IDF: Friendly Fire Death Near Gaza May Be Due to Software Malfunction

Soldier killed and four others wounded when comrades chased militants near border fence; tensions persisted over weekend when a mortar attack left one Thai worker in serious condition and slightly wounded two others.

An Israeli soldier was killed and four soldiers were wounded in a friendly fire incident Friday evening on the Gaza border after the soldiers chased militants near the border fence.

Nadav Rotenberg

The IDF is now investigating whether a similar mishap occurred in the system a few months ago during training. The system is generally considered reliable.

Tensions continued  on Saturday when a Thai worker was seriously wounded and two Thai workers were slightly wounded by a Palestinian mortar shell fired at Kibbutz Nahal Oz.

The Israel Defense Forces is expected to retaliate against Hamas in the Gaza Strip, though Military Intelligence says it does not expect a major flare-up.

Meanwhile, two Palestinians were shot and killed by Israeli troops in the West Bank over the past two days.

Tensions rose between Israel and the Palestinian Authority over the PA's decision to release from prison six senior activists from Hamas' military wing. The IDF killed a 67-year-old Hebron man while looking for one of the freed prisoners, wanted for terror activities. The IDF said the killing was a mistake.

The soldier killed on the Gaza border is Sgt. Nadav Rotenberg, 20, from Moshav Ramot Hashavim near Ra'anana. An initial investigation indicates that Rotenberg and the other soldiers were hit when a software malfunction caused a mortar to fire at the IDF troops instead of the Palestinians.

The two Palestinians, from Islamic Jihad, fled the scene uninjured.

Islamic Jihad claimed responsibility for the mortar attack at Kibbutz Nahal Oz. Senior officers said Israel holds Hamas responsible for everything that happens in Gaza, so the IDF would retaliate against Hamas and anyone responsible for firing mortars.

But Military Intelligence still believes that Hamas wants to avoid a general escalation, despite the increasing number of incidents on the Gaza border over the past month.

The killing of the two Palestinians over the weekend raised the number of Palestinians killed this month to four, three of whom were noncombatants.

At the Beka'ot checkpoint in the northern Jordan Valley, soldiers yesterday shot a Palestinian approaching with a pipe bomb.

On Friday, 67-year-old Omar Qawasmeh was killed by soldiers during an arrest operation in Hebron against Hamas men.

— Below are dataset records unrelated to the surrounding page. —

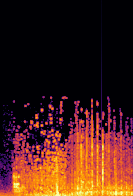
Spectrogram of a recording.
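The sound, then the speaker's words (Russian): Birds scatter into flight as a she-wolf attacks them: a dense, continuous flurry of wing flaps and bird calls with many short bursts. It is moderately loud, with no talk. “Неподалеку стоит волчица. Нападает на птиц, птицы разлетаются.”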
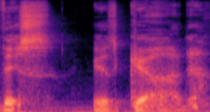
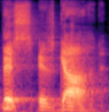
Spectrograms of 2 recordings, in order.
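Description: First: The voice is slow and very deep. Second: The voice is quick and fairly high. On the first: This is the line after being slowed down, as heard in the film. "and then with comment you get" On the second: This is the line as recorded, before processing. "So when he was actually saying the line, he would be like"

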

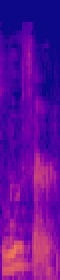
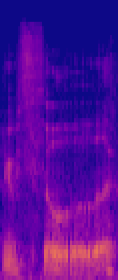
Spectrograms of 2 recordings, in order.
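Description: First: The final syllable is reduced, not a full 'or'. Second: The final syllable is a full 'or' sound. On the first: This is the familiar way of saying the name. The speaker calls it right. "I've always thought of it as Lex Luthor" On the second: This is how the film kept saying the name. The speaker calls it wrong. "because it's like O-R, ... not Luthor"

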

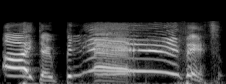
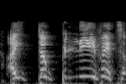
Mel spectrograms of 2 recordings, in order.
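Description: First: It is said in a drawn-out, exaggerated way. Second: It is said in a short, clipped way.

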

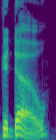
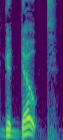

An elite undercover force had come to arrest Wa'il Bitar, a Hamas activist wanted for involvement in terror attacks, a few hours after the PA released him from prison.

The soldiers saw Qawasmeh standing on the second floor; Bitar was on the first floor. According to the testimony of one of the soldiers, Qawasmeh was shot after he ran toward them.

Qawasmeh's family said he was shot by 14 bullets at close range.

The IDF yesterday conceded several failures in the Hebron operation, citing apparently imprecise intelligence and a hasty response by troops.

In the years after the Oslo Accords, the concept of the "strategic corporal" was discussed: a soldier whose actions at a checkpoint or during an operation could ignite a flare-up. This year began with a number of such incidents.

The shooting of Qawasmeh reflects the PA's increasing difficulties justifying its close security cooperation with Israel.

Qawasmeh's funeral yesterday, which was attended by around 5,000 people, revealed a rare display of unity between the PA and Hamas, as officials from both groups walked together in the procession. Both sides called for an end to the Israeli occupation, including the speaker of the Palestinian Legislative Council, Hamas' Aziz Dweik.

It is unclear how the PA released Bitar without realizing that the IDF would immediately try to arrest him. The PA may have wanted to convey that security cooperation with Israel is at risk because of the diplomatic impasse between the two sides.

It is more likely, however, that the release was a goodwill gesture by PA President Mahmoud Abbas to Hamas in light of the crisis with Israel. The six prisoners were set free after a condolence phone call to Abbas after his brother had died in Damascus. The call came from Hamas' Damascus-based leader Khaled Meshal and its leader in Gaza, Ismail Haniyeh.

Meanwhile, independent Palestinian politicians continue to work toward a meeting between senior Hamas and Fatah officials. It is not clear whether Abbas has decided to reconcile with Hamas.

Last week Fatah leader Marwan Barghouti issued a call from his Israeli prison cell for reconciliation with Hamas. He also called on the Palestinian people to increase their popular opposition to the occupation.